When Nexus recently worked in partnership with CBI Economics to gauge the impact of COVID-19 on UK businesses, we expected to see confirmation of a major shift to hybrid working models.
What we also saw, from the small and medium-sized businesses surveyed across the country, was a clear vision for the role of the office in the future – as a focus for team building, strategy days and vital innovation planning. The power of communities and the wider networks they provide, was seen as essential to fostering knowledge-sharing, collaboration and innovation.
The vast majority of businesses who responded to our Revolution of Work survey, said they planned to adopt hybrid working models, with only 5 per cent expecting to work entirely from an office in the future.
But 70 per cent of those companies surveyed said remote working had a negative impact on brainstorming sessions and 83 per cent on those valuable “water cooler” conversations, when ideas are shared and new relationships formed, which can be the key to network expansion and business growth.
Business owners in our region and across the country will be even more focused on the social and networking benefits of future office space and will prioritise workplaces which are designed to create the best environments to deliver collaborative working and shared ideas.

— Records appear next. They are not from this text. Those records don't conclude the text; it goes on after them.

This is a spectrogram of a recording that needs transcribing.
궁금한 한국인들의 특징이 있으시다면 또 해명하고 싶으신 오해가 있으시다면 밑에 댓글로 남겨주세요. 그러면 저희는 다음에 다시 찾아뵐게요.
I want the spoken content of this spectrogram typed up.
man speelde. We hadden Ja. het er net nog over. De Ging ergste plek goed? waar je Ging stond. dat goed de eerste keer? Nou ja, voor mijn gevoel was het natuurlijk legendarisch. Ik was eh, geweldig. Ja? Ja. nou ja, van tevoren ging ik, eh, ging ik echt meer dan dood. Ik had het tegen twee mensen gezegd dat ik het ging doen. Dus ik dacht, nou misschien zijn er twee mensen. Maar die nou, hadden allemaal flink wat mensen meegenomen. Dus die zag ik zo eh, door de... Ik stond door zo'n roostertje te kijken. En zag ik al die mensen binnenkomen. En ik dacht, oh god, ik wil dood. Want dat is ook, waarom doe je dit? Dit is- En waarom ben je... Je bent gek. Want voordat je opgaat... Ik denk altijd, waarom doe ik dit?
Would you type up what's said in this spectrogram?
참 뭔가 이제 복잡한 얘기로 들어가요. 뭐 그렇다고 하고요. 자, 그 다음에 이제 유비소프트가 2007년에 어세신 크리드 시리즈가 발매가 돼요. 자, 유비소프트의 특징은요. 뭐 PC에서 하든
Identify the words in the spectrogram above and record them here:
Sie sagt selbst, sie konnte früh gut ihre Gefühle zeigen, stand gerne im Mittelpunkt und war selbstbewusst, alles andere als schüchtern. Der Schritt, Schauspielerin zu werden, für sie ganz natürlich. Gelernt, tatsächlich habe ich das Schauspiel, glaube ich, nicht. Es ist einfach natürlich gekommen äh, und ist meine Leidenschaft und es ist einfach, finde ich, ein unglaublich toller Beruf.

Anna Leach, CBI Deputy Chief Economist, commented: “Employers have considered the positives and challenges which have arisen during remote working and compared them with the potential benefits offered by offices and workplaces. While remote working has enabled workers to manage their work more flexibly, it has made innovation more challenging.”
Tech-enabled hubs and business communities, which are the catalyst for collaboration between entrepreneurs and leading academics, are becoming increasingly important as businesses seek to optimise their innovation, scale fast and generate products and services which deliver real impact.

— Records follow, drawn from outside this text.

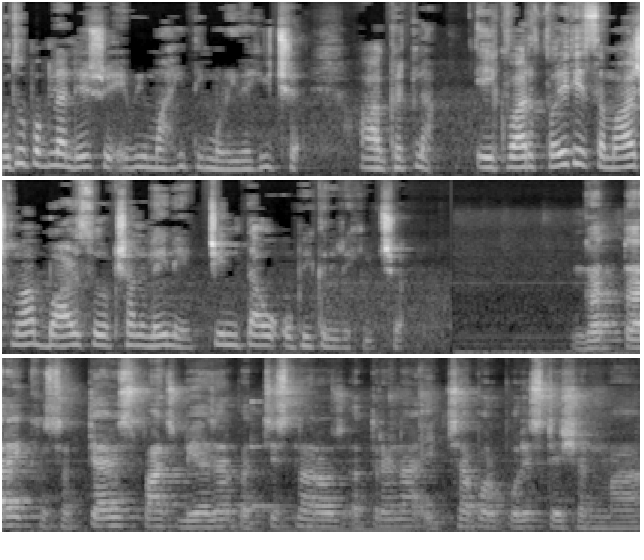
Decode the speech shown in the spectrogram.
વધુ પગલાં લેશે એવી માહિતી મળી રહી છે. આ ઘટના એકવાર ફરીથી સમાજમાં બાળ સુરક્ષાને લઈને ચિંતાઓ ઊભી કરી રહી છે. ગત તારીખ સત્યાવીસ પાંચ બે હજાર પચીસના રોજ અત્રેના ઈચ્છાપુર પોલીસ સ્ટેશનમાં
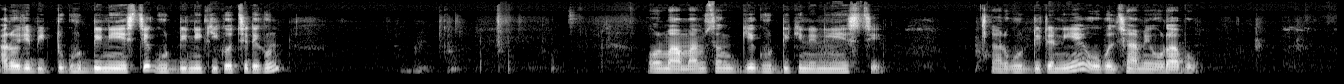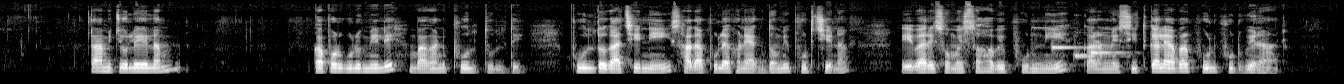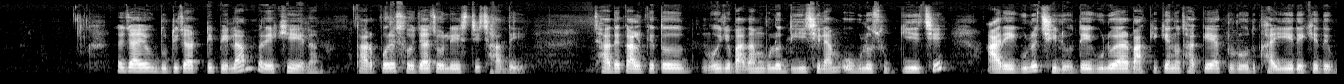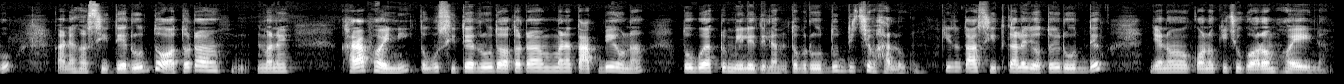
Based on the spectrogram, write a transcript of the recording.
আর ওই যে বিট্টু ঘুড্ডি নিয়ে এসছে, ঘুড্ডি নিয়ে কী করছে দেখুন। ওর মামার সঙ্গে গিয়ে ঘুড্ডি কিনে নিয়ে এসছে। আর ঘুড্ডিটা নিয়ে ও বলছে, আমি ওড়াবো। তা আমি চলে এলাম কাপড়গুলো মেলে বাগানে ফুল তুলতে। ফুল তো গাছে নেই, সাদা ফুল এখন একদমই ফুটছে না। এবারে সমস্যা হবে ফুল নিয়ে, কারণ শীতকালে আবার ফুল ফুটবে না আর। তো যাই হোক দুটি চারটি পেলাম, রেখে এলাম। তারপরে সোজা চলে এসেছি ছাদে। ছাদে কালকে তো ওই যে বাদামগুলো দিয়েছিলাম, ওগুলো শুকিয়েছে, আর এগুলো ছিল। তো এগুলো আর বাকি কেন থাকে একটু রোদ খাইয়ে রেখে দেবো। কারণ এখন শীতের রোদ তো অতটা মানে খারাপ হয়নি, তবু শীতের রোদ অতটা মানে তাপবেও না। তবু একটু মেলে দিলাম। তবে রোদ্দুর দিচ্ছে ভালো। কিন্তু তা শীতকালে যতই রোদ দেখ, যেন কোনো কিছু গরম হয়ই না।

They can cater for firms at any stage of growth. Whether they are spinouts, start-ups, high-growth companies, or established industry leaders. A culture of collaborative working is at the core of these hubs and the communities and wider networks they create and nurture.
The Revolution of Work report found that 64 per cent of businesses thought that remote or hybrid working made it harder to expand their networks.

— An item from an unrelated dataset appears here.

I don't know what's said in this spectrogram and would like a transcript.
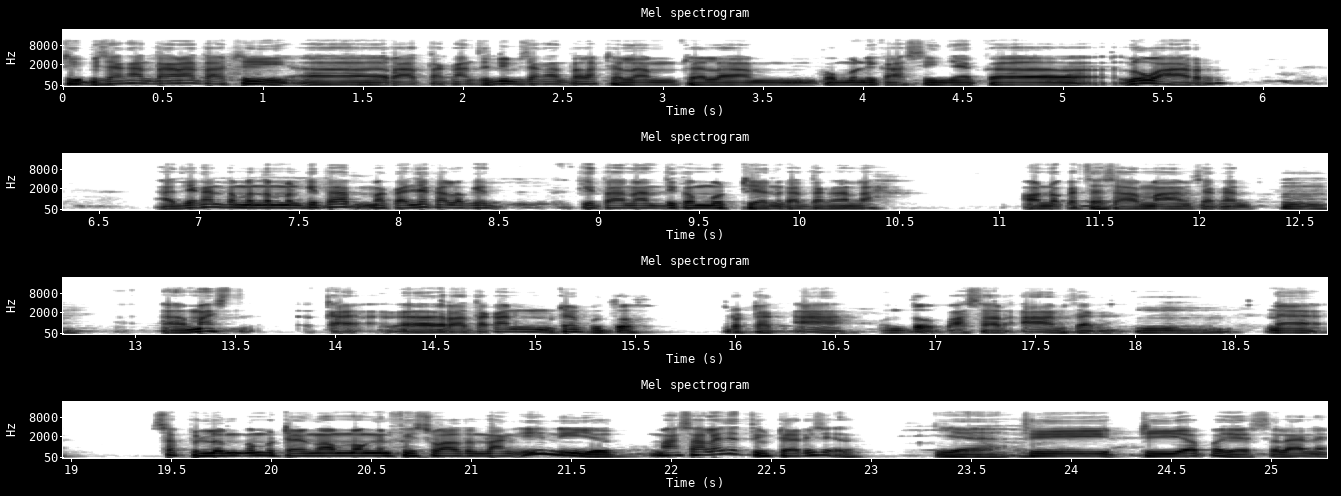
Di misalkan katakanlah tadi eh, ratakan jadi misalkan katakanlah dalam dalam komunikasinya ke luar Artinya kan teman-teman kita makanya kalau ki- kita nanti kemudian katakanlah ono kerjasama misalkan Hmm. eh, Mas ka- eh, ratakan kemudian butuh produk A untuk pasar A misalkan. Hmm. Nah sebelum kemudian ngomongin visual tentang ini yuk masalahnya dari sih Ya. di di apa ya selain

Established communities of like-minded businesses, with innovation at their core, are therefore becoming increasingly popular with businesses seeking to increase connectivity and tap into networks and resources nationally and internationally.
The report also revealed that some 93 per cent of businesses plan to adopt hybrid working models in the future, with employees working both in a physical workplace and from home.
Developed and connected innovation ecosystems will be increasingly essential to help those businesses capitalise on the very best support available.
That could be advice from seasoned entrepreneurs on the best way to acquire and retain customers, for example, or working with partner organisations on research and development. It could also be about access to the right skills and talent or tapping into a rich and abundant start-up support community. Working with universities can also open up major opportunities for early-stage businesses to work with world-leading experts.
The complexity of the emerging needs and challenges of society today, demand cross-disciplinary thinking and collaborative business communities play a fundamental role in creating the innovations which will help meet those challenges, deliver growth and increase our competitiveness on a global stage.